→ Work order: Give back the records below exactly, omitting the pictures.

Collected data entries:
_ _ _ _ _ _ _

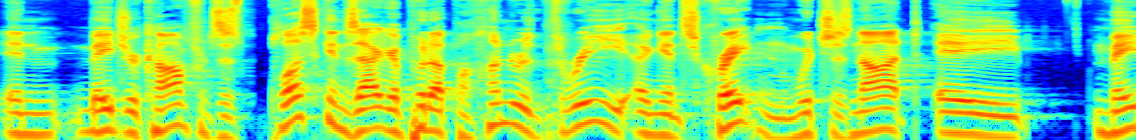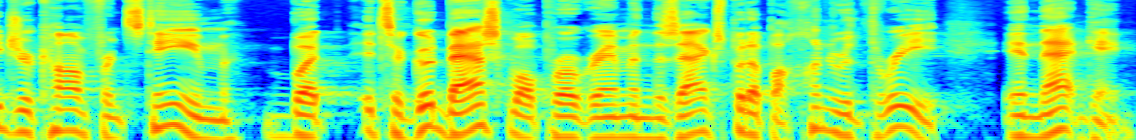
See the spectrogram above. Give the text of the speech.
in major conferences. Plus, Gonzaga put up 103 against Creighton, which is not a major conference team, but it's a good basketball program, and the Zags put up 103 in that game.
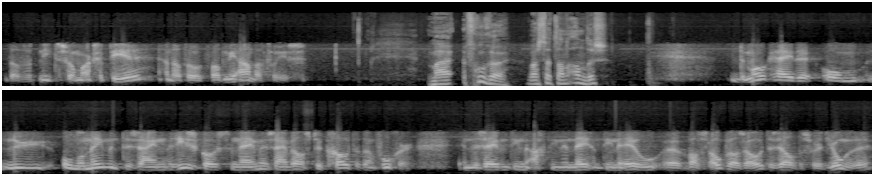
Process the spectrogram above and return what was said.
Dat we het niet zomaar accepteren en dat er ook wat meer aandacht voor is. Maar vroeger, was dat dan anders? De mogelijkheden om nu ondernemend te zijn, risico's te nemen, zijn wel een stuk groter dan vroeger. In de 17e, 18e en 19e eeuw uh, was het ook wel zo, dezelfde soort jongeren.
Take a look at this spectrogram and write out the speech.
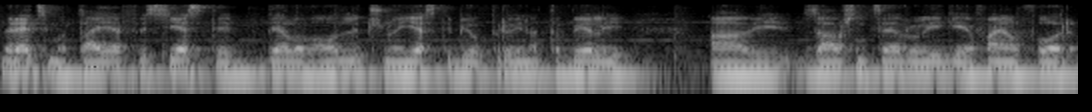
recimo taj Efes jeste delova odlično, jeste bio prvi na tabeli, ali završnica Evrolige je Final Four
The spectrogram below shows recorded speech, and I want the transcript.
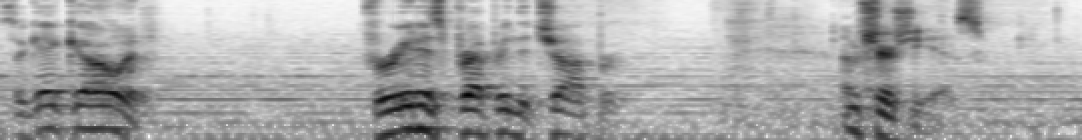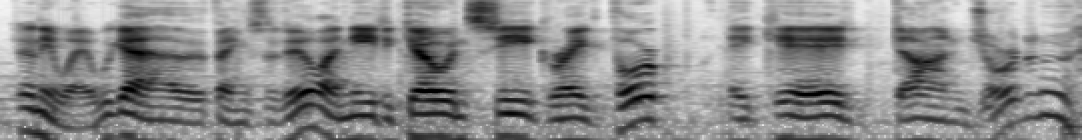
So get going. Farida's prepping the chopper. I'm sure she is. Anyway, we got other things to do. I need to go and see Greg Thorpe, aka Don Jordan.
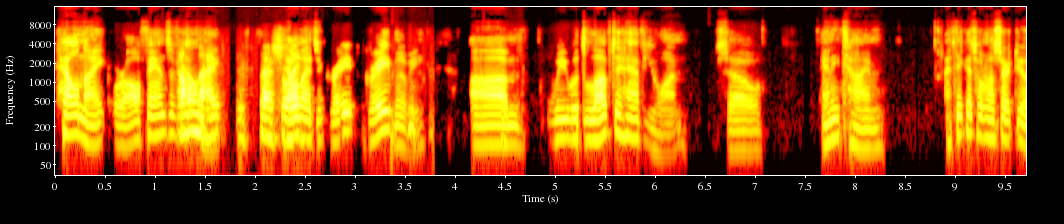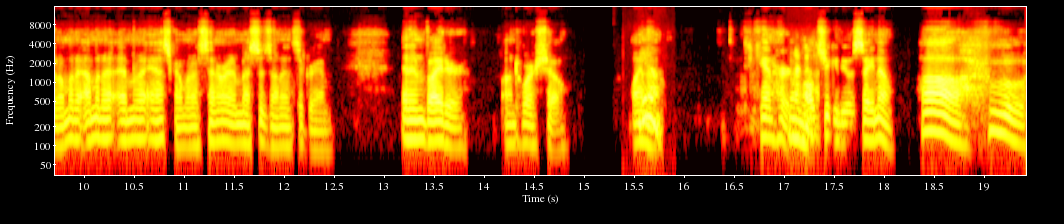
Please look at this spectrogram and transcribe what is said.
Hell Night, we're all fans of Hell, Hell Night, especially. Hell Night's a great, great movie. Um, we would love to have you on. So, anytime, I think that's what I'm gonna start doing. I'm gonna, I'm gonna, I'm gonna ask her. I'm gonna send her a message on Instagram and invite her onto our show. Why yeah. not? She can't hurt. All she can do is say no. Oh, whew,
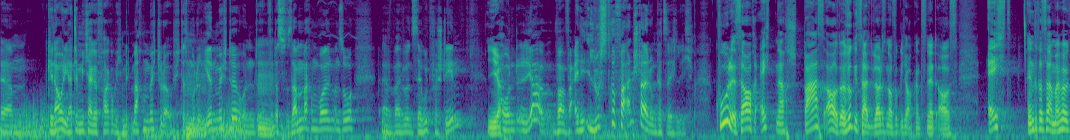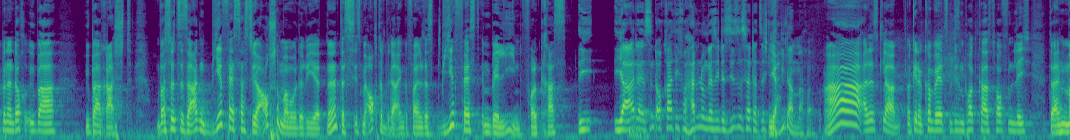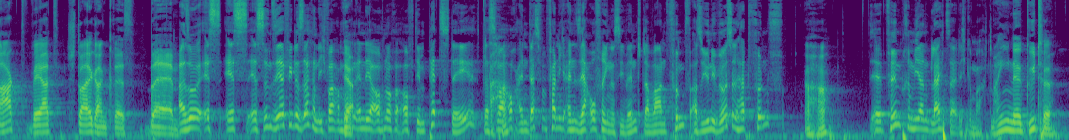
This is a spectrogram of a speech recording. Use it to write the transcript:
Ähm, genau, die hatte mich ja gefragt, ob ich mitmachen möchte oder ob ich das moderieren möchte und äh, ob wir das zusammen machen wollen und so, äh, weil wir uns sehr gut verstehen. Ja. Und äh, ja, war, war eine illustre Veranstaltung tatsächlich. Cool, es sah auch echt nach Spaß aus. Also wirklich, die Leute sahen auch wirklich auch ganz nett aus. Echt interessant. Manchmal wird man dann doch über, überrascht. Was würdest du sagen? Bierfest hast du ja auch schon mal moderiert, ne? Das ist mir auch dann wieder eingefallen. Das Bierfest in Berlin. Voll krass. Ja, da sind auch gerade die Verhandlungen, dass ich das dieses Jahr tatsächlich Ja. wieder mache. Ah, alles klar. Okay, dann können wir jetzt mit diesem Podcast hoffentlich deinen Marktwert steigern, Chris. Bam. Also es, es, es sind sehr viele Sachen. Ich war am Ja. Wochenende ja auch noch auf dem Pets Day. Das Aha. war auch ein, das fand ich ein sehr aufregendes Event. Da waren fünf, also Universal hat fünf Aha. äh, Filmpremieren gleichzeitig gemacht. Meine Güte.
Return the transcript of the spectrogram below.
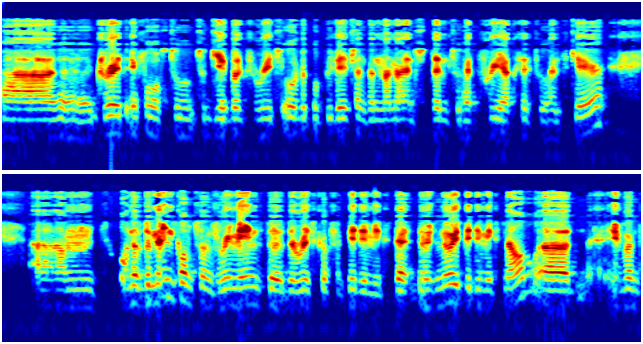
uh, great efforts to, to be able to reach all the populations and manage them to have free access to health care. Um, one of the main concerns remains the, the risk of epidemics. There, there is no epidemics now, uh, even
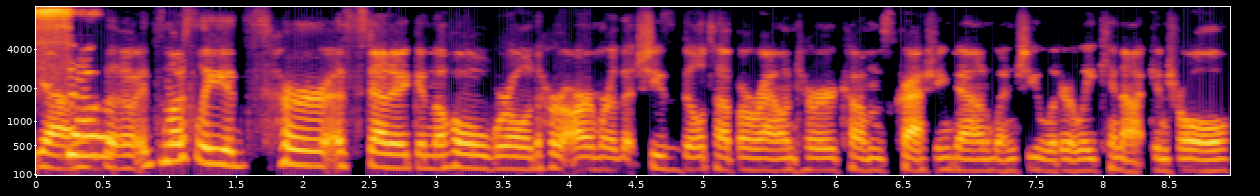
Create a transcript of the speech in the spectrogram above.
yeah so, so, it's mostly it's her aesthetic and the whole world her armor that she's built up around her comes crashing down when she literally cannot control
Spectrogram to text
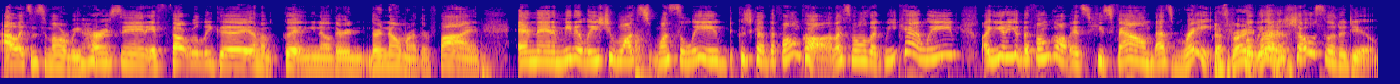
Alex and Simone were rehearsing. It felt really good. I'm like, good, you know, they're they're no more, they're fine. And then immediately she wants wants to leave because she got the phone call. Like Simone was like, we can't leave. Like you know, you get the phone call. It's he's found. That's great. That's great, But we got a show still to do.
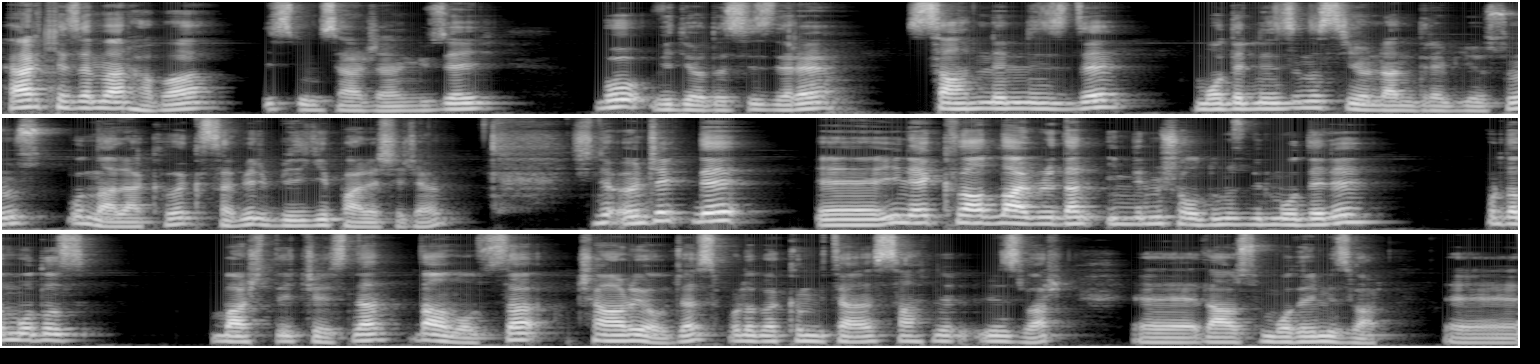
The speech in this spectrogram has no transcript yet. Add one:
Herkese merhaba, ismim Sercan Güzey. Bu videoda sizlere sahnenizde modelinizi nasıl yönlendirebiliyorsunuz? Bununla alakalı kısa bir bilgi paylaşacağım. Şimdi öncelikle e, yine Cloud Library'den indirmiş olduğumuz bir modeli burada Models başlığı içerisinden downloads'a çağırıyor olacağız. Burada bakın bir tane sahnemiz var. E, daha doğrusu modelimiz var. E,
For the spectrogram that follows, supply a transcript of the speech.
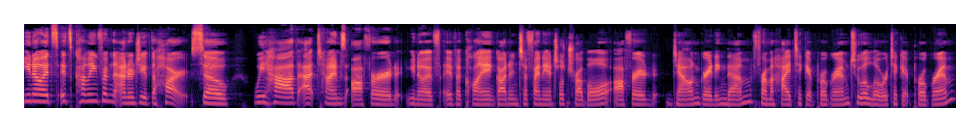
you know, it's it's coming from the energy of the heart. So we have at times offered, you know, if if a client got into financial trouble, offered downgrading them from a high ticket program to a lower ticket program.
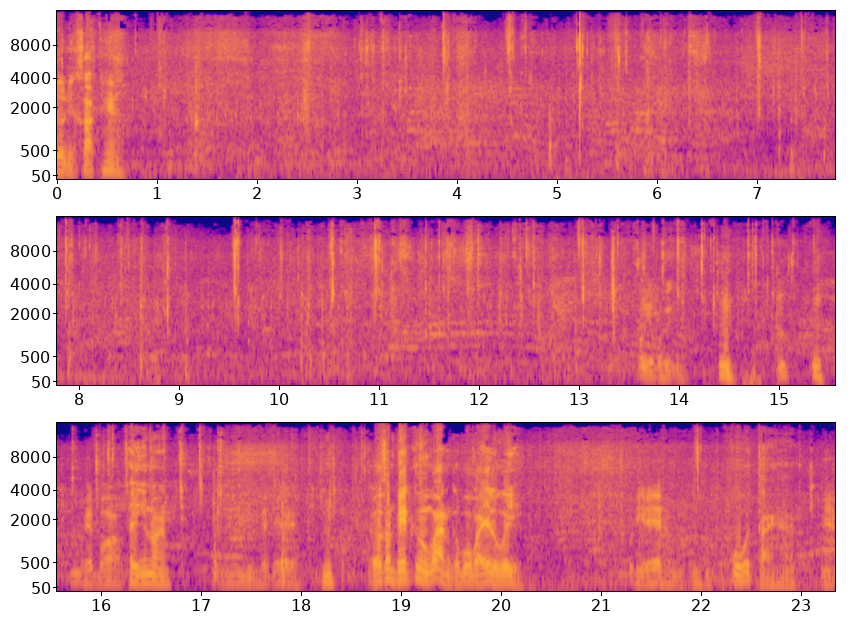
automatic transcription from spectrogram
ตัวนี้คักแห้งๆโอ้ยบ่ถึง อืมอืมอืมบ่เฮ็ดบ่ใส่กันหน่อยอืมเฮ็ดเด้อืมเออคันเพชรขึ้นว่านก็บ่ไหวเลยเว้ยพอดีเด้ทโอ้ยตายห่าำเนี่ย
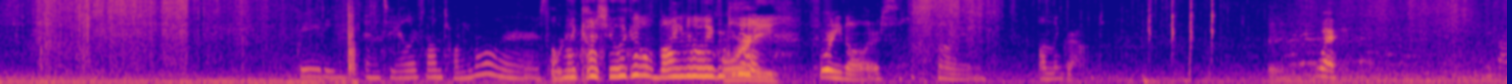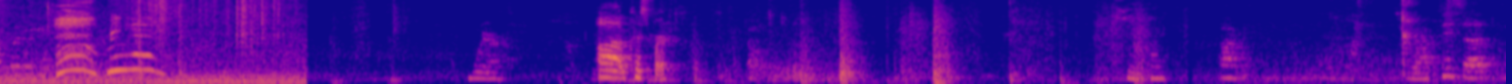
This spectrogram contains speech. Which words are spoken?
Pretty. And Taylor found twenty dollars. Oh my gosh, you look albino again. Forty. Forty dollars. Sign on the ground. Where? Minions. Where? Uh, CRISPR. Alright. Wrap this up, and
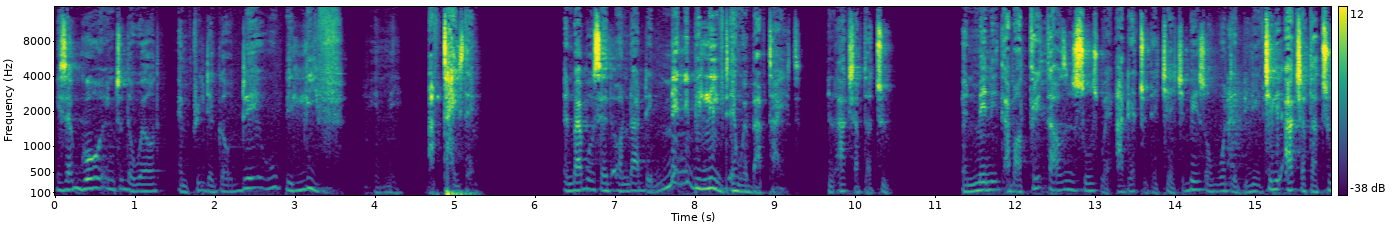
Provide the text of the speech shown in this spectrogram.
He said, Go into the world and preach the gospel. They who believe in me baptize them. And Bible said on that day, many believed and were baptized in Acts chapter 2. And many, about 3,000 souls were added to the church based on what they believed. Actually, Acts chapter 2,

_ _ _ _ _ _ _

→ Output:
See the spectrogram above. Give the text of the speech.
in major conferences. Plus, Gonzaga put up 103 against Creighton, which is not a major conference team, but it's a good basketball program, and the Zags put up 103 in that game.
Process the spectrogram above and return what was said.
Dat we het niet zomaar accepteren en dat er ook wat meer aandacht voor is. Maar vroeger, was dat dan anders? De mogelijkheden om nu ondernemend te zijn, risico's te nemen, zijn wel een stuk groter dan vroeger. In de 17e, 18e en 19e eeuw uh, was het ook wel zo, dezelfde soort jongeren.
Take a look at this spectrogram and write out the speech.
recimo taj Efes jeste delova odlično, jeste bio prvi na tabeli, ali završnica Evrolige je Final Four
The spectrogram below shows recorded speech, and I want the transcript.
So get going. Farida's prepping the chopper. I'm sure she is. Anyway, we got other things to do. I need to go and see Greg Thorpe, aka Don Jordan.
Please look at this spectrogram and transcribe what is said.
Hell Night, we're all fans of Hell, Hell Night, especially. Hell Night's a great, great movie. Um, we would love to have you on. So, anytime, I think that's what I'm gonna start doing. I'm gonna, I'm gonna, I'm gonna ask her. I'm gonna send her a message on Instagram and invite her onto our show. Why yeah. not? She can't hurt. All she can do is say no. Oh, whew,
This is a spectrogram of a speech recording. Use it to write the transcript:
Ähm, genau, die hatte mich ja gefragt, ob ich mitmachen möchte oder ob ich das moderieren möchte und äh, ob wir das zusammen machen wollen und so, äh, weil wir uns sehr gut verstehen. Ja. Und äh, ja, war, war eine illustre Veranstaltung tatsächlich. Cool, es sah auch echt nach Spaß aus. Also wirklich, die Leute sahen auch wirklich auch ganz nett aus. Echt interessant. Manchmal wird man dann doch über, überrascht. Was würdest du sagen? Bierfest hast du ja auch schon mal moderiert, ne? Das ist mir auch dann wieder eingefallen. Das Bierfest in Berlin. Voll krass. Ja, da sind auch gerade die Verhandlungen, dass ich das dieses Jahr tatsächlich Ja. wieder mache. Ah, alles klar. Okay, dann können wir jetzt mit diesem Podcast hoffentlich deinen Marktwert steigern, Chris. Bam. Also es, es, es sind sehr viele Sachen. Ich war am Ja. Wochenende ja auch noch auf dem Pets Day. Das Aha. war auch ein, das fand ich ein sehr aufregendes Event. Da waren fünf, also Universal hat fünf Aha. äh, Filmpremieren gleichzeitig gemacht. Meine Güte.
Return the transcript of the spectrogram below.
uh, great efforts to, to be able to reach all the populations and manage them to have free access to health care. Um, one of the main concerns remains the, the risk of epidemics. There, there is no epidemics now, uh, even
Create a transcript of the speech in the spectrogram above.
yeah so, so, it's mostly it's her aesthetic and the whole world her armor that she's built up around her comes crashing down when she literally cannot control
Spectrogram to text
Alex and Simone were rehearsing. It felt really good. I'm like, good, you know, they're they're no more, they're fine. And then immediately she wants wants to leave because she got the phone call. Like Simone was like, we can't leave. Like you know, you get the phone call. It's he's found. That's great. That's great, But we got a show still to do.
The speech in this spectrogram has no transcript yet. Add one:
Herkese merhaba, ismim Sercan Güzey. Bu videoda sizlere sahnenizde modelinizi nasıl yönlendirebiliyorsunuz? Bununla alakalı kısa bir bilgi paylaşacağım. Şimdi öncelikle e, yine Cloud Library'den indirmiş olduğumuz bir modeli burada Models başlığı içerisinden downloads'a çağırıyor olacağız. Burada bakın bir tane sahnemiz var. E, daha doğrusu modelimiz var. E,
For the spectrogram that follows, supply a transcript of the speech.
you know, it's it's coming from the energy of the heart. So we have at times offered, you know, if if a client got into financial trouble, offered downgrading them from a high ticket program to a lower ticket program.
automatic transcription from spectrogram
ตัวนี้คักแห้งๆโอ้ยบ่ถึง อืมอืมอืมบ่เฮ็ดบ่ใส่กันหน่อยอืมเฮ็ดเด้อืมเออคันเพชรขึ้นว่านก็บ่ไหวเลยเว้ยพอดีเด้ทโอ้ยตายห่าำเนี่ย
This spectrogram contains speech. Which words are spoken?
Pretty. And Taylor found twenty dollars. Oh my gosh, you look albino again. Forty. Forty dollars. Sign on the ground. Where? Minions. Where? Uh, CRISPR. Alright. Wrap this up, and
Provide the text of the speech shown in this spectrogram.
He said, Go into the world and preach the gospel. They who believe in me baptize them. And Bible said on that day, many believed and were baptized in Acts chapter 2. And many, about 3,000 souls were added to the church based on what they believed. Actually, Acts chapter 2,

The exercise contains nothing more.